A preceptor has the same responsibilities as a clinical instructor and provides input to the formal evaluation by the assigned faculty. The program should have guidelines developed for the preceptor and the student (see preceptor guidelines on the BON web page). The preceptor should have a thorough understanding (and copies) of the student objectives and the faculty should always be available by pager, etc.
This term is used in Rule 215 for professional nursing education programs. Though the rule for RN programs does not specify a minimum number of clinical hours required in the program, it requires that the program provides a rationale for the ratio of contact hours assigned to classroom and clinical learning experiences. The recommended ratio is 3 contact hours of clinical learning experiences for each contact hour of classroom instruction. Basically, the student should spend 3 hours in clinical experiences for every 1 hour they spend in the classroom.
In order to calculate the hours in classroom and in clinical, the number of hours spent in the classroom per week will be multiplied times the number of semester/term weeks. For example, if a course meets for 3 hours a week for 16 weeks: 3 X 16 = 48 hours of classroom time.
In order to calculate the hours spent in clinical practice, the number of required hours spent in skills labs, simulation activities, and clinical settings each week will be multiplied times the number of semester/term weeks. For example, if the clinical requirements each week in one course equal 12 hours: 12 X 16 = 192 hours of clinical time.
The numbers can be calculated for each nursing course which has associated clinical experiences. A ratio can be determined by dividing the total clinical hours by the total classroom hours. The number of clinical hours should be at least 3 times the number of classroom hours.
Programs have the option of including all nursing courses in the calculation or including only nursing courses which have an associated clinical/laboratory experience. If programs use the latter option, the ratio should be a 1:3. Regardless of the ratio calculated, the program should have a rationale for the ratio.
See Guideline 3.7.2.a. Ratio of Clinical/Laboratory Hours to Classroom Hours in Professional Nursing Education Programs.
Is it necessary for nursing faculty to co-sign nursing students, nursing notes and other related documents utilized for charting?
The BON does not have rules specifically related to requiring co-signatures on nursing student charting and does not have an official stance regarding this issue. The healthcare facility may have policies about whether nursing students' charting requires co-signatures of nurses or instructors. The nursing education program may have policies related to this issue. Generally, when charting is co-signed, the indication is that the "co-signer" actually witnessed the nursing activities. The BON does not recommend co-signing documentation unless the "co-signer" is trying to emphasize that they witnessed and supervised the activity.
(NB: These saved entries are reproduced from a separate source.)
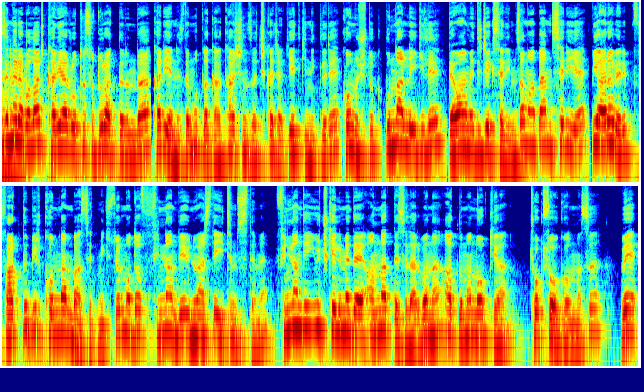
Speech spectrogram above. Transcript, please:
Herkese merhabalar. Kariyer rotası duraklarında kariyerinizde mutlaka karşınıza çıkacak yetkinlikleri konuştuk. Bunlarla ilgili devam edecek serimiz ama ben seriye bir ara verip farklı bir konudan bahsetmek istiyorum. O da Finlandiya Üniversite Eğitim Sistemi. Finlandiya'yı 3 kelimede anlat deseler bana aklıma Nokia, çok soğuk olması ve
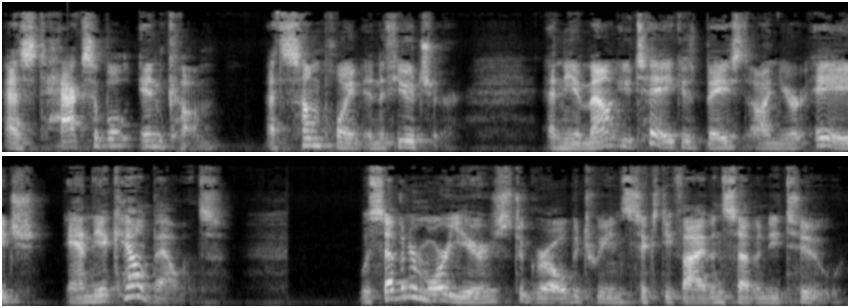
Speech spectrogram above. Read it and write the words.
as taxable income at some point in the future and the amount you take is based on your age and the account balance. With seven or more years to grow between 65 and 72,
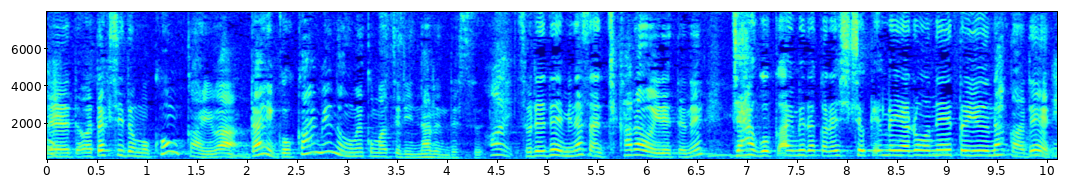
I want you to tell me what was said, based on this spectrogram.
えー、私ども今回は第5回目の梅子祭りになるんです、はい、それで皆さん力を入れてね、うん、じゃあ5回目だから一生懸命やろうねという中で、え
What tasks can a nursing student in a BON approved nursing education program perform during clinical learning experiences?
Under the supervision of faculty, the student nurse can perform functions for which he/she has the educational foundation to perform safely. The nursing faculty member is responsible to:
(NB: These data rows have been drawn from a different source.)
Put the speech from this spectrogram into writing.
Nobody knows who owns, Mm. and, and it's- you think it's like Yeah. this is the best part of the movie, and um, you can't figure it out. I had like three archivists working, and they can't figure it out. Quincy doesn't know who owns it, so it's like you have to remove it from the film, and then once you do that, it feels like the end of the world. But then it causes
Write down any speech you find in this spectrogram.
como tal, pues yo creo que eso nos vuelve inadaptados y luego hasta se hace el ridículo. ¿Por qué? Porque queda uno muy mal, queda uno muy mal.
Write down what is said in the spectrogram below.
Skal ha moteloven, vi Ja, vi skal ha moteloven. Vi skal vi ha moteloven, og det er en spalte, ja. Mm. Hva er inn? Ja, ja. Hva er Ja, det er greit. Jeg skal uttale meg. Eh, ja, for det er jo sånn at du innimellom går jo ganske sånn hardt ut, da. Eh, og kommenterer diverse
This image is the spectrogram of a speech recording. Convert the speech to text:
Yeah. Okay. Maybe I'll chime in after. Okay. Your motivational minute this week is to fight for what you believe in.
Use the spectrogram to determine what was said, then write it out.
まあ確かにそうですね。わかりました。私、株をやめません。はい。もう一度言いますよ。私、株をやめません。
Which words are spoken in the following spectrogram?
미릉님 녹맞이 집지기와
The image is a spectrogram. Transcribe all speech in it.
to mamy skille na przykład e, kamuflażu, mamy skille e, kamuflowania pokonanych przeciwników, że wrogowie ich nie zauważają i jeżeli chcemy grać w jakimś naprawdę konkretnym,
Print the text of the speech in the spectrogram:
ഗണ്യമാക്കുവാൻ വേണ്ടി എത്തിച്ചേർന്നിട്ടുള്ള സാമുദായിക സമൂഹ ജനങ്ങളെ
- supervise nursing care provided by others for whom the nurse is professional responsible [§217.11(1)(U)]
- maintain the safety of patients with whom the student interacts while maximizing a student's learning in the clinical setting [§217.11(1)(B)]
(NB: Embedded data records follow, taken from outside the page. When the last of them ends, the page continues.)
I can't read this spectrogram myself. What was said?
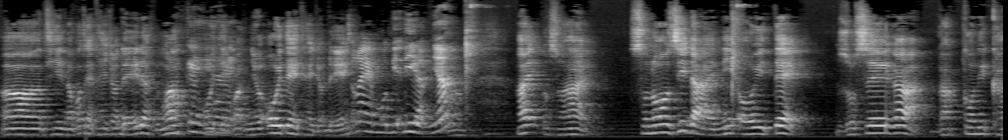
Ờ, thì nó có thể thay cho đế được đúng không? Ok, Ôi thì hay. các bạn nhớ ôi tê thay cho đế. chỗ này là một địa điểm nhá はい、câu số 2. その時代において女性が学校に通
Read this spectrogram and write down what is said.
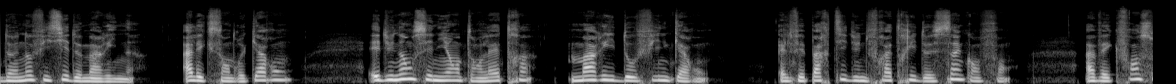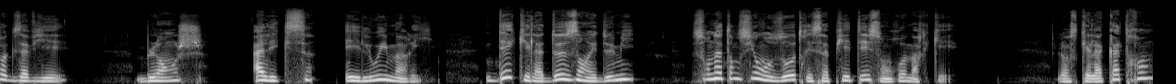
d'un officier de marine, Alexandre Caron, et d'une enseignante en lettres, Marie-Dauphine Caron. Elle fait partie d'une fratrie de cinq enfants, avec François-Xavier, Blanche, Alix et Louis-Marie. Dès qu'elle a deux ans et demi, son attention aux autres et sa piété sont remarquées. Lorsqu'elle a quatre ans,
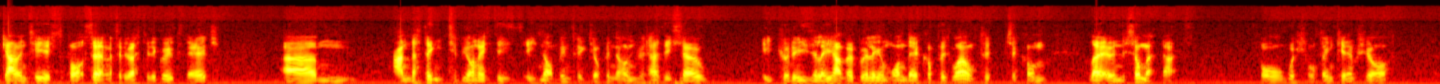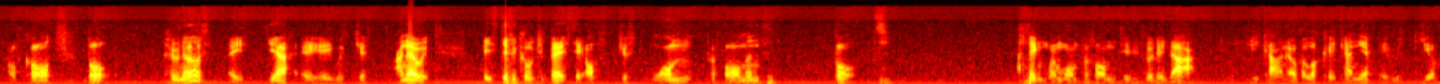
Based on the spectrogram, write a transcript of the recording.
guarantee his spot, certainly for the rest of the group stage. Um, and I think, to be honest, he's, he's not been picked up in the 100, has he? So he could easily have a brilliant one day cup as well to, to come later in the summer. That's all wishful thinking, I'm sure, of course. But who knows? It, yeah, it, it was just, I know it, it's difficult to base it off just one performance, but I think when one performance is as good as that, you can't overlook it, can you? It was just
- be aware of any limitations placed on student participation in specific clinical areas that may be part of the contractual agreement between the nursing program and the clinical practice facility
Unprofessional conduct on the part of nursing faculty would be:
- failure of a clinical nursing instructor to adequately supervise or to assure adequate supervision of student experiences [§217.12(1)(G)]
The nurse student is not required to have a license under the exemption in the Nursing Practice Act §301.004(6) but can practice in a student nurse role under the supervision of a qualified member of the nursing faculty for purposes of meeting educational requirements for clinical practice. Since the student nurse is exempt, he/she is not practicing "under the faculty member's license."
How can clinical evaluation tools show progression of students' cognitive, affective, and psychomotor achievements?
Clinical evaluation tools should clearly indicate the expected behaviors of students in each clinical course. The expected behaviors should reflect the student's growth in knowledge base and skill level as the student progresses through the curriculum to eventually fulfill the program objectives. Some clinical objectives will be identified as critical behaviors, vital to completion of the program. Critical behaviors may include such things as safe administration of medications, reporting changes in client condition, and use of a systematic approach to planning, implementing, and evaluating client care. All clinical objectives must sufficiently vary from course to course in order to demonstrate progression through the curriculum.
Nursing programs may use clinical preceptors as faculty extenders for a portion of clinical learning experiences. If a faculty member uses preceptors in a course, the ratio of faculty to student can increase from 1:10 to 1:12 with 2 students being assigned to preceptors. In a course where the use of preceptors is the sole method of student instruction and supervision in clinical settings, the ratio of faculty to student can be increased to 1:24 with the faculty coordinating the preceptors.
In professional nursing (RN) programs, clinical teaching assistants can work with students in the clinical area under a Master's prepared faculty member and the ratio can be increased to 1:15.
How can a program utilize an MSN student majoring in nursing education and being mentored by a faculty member in a nursing program?
Since the MSN student usually holds a BSN, he/she may function as a clinical teaching assistant working under the supervision of the Master's prepared clinical faculty. He/she may also be asked to provide guest lectures under the supervision of the Master's prepared faculty member as long as the faculty member guides them and is in attendance at all times in student presentations.
How can vocational nursing educational programs meet the requirements of the rule to provide students with experiences in both acute and non-acute care settings for Pediatrics and Obstetrics when acute clinical opportunities in these areas are shrinking?
The rule requirements in Rule 214.9(b)(3)(A&B) and Rule 214.10(b) in regard to clinical learning experiences in Pediatrics and Obstetrics are:
"Nursing Care of Children. Experiences shall include care of children and meeting their needs in a variety of age groups in both the acute and non-acute care setting. Day care and clinic settings may be utilized as supplementary experience. Common health deviations, physical, psychological, and neurological handicaps, and nutritional needs shall be emphasized. Students shall have opportunities to develop understanding of normal growth and development and the influences of the family, home, church, school, and community. Student practice in caring for and understanding the needs of newborn infants shall also be included."
"Maternity Nursing. Opportunities shall be provided for students to gain an understanding of the psychological and physiological aspects of pregnancy, labor, and puerperium. Assisting mothers in the care of their infants shall be emphasized. A variety of settings, including clinics, organized maternity units, and maternity cases in non-segregated units, may be utilized for provision of maternity nursing experience."
"Clinical practice shall include actual hours of practice in clinical areas, clinical conferences, and/or simulated lab experiences."
What the rules do not require:
- a specific number of clinical hours in pediatric and obstetrics;
- that clinical learning experiences in pediatric and obstetrics occur only in acute care settings; or
- that all clinical learning experiences occur in an actual clinical setting.
Options for programs include, but are not limited to:
- day care, specialty home health agencies that focus on maternal/newborn care and/or pediatric care, physician offices, department of health well child areas, public school nurse clinics;
- well coordinated clinical scheduling utilizing a centralized scheduler either online or community based; and
- simulation activities from low fidelity to high fidelity.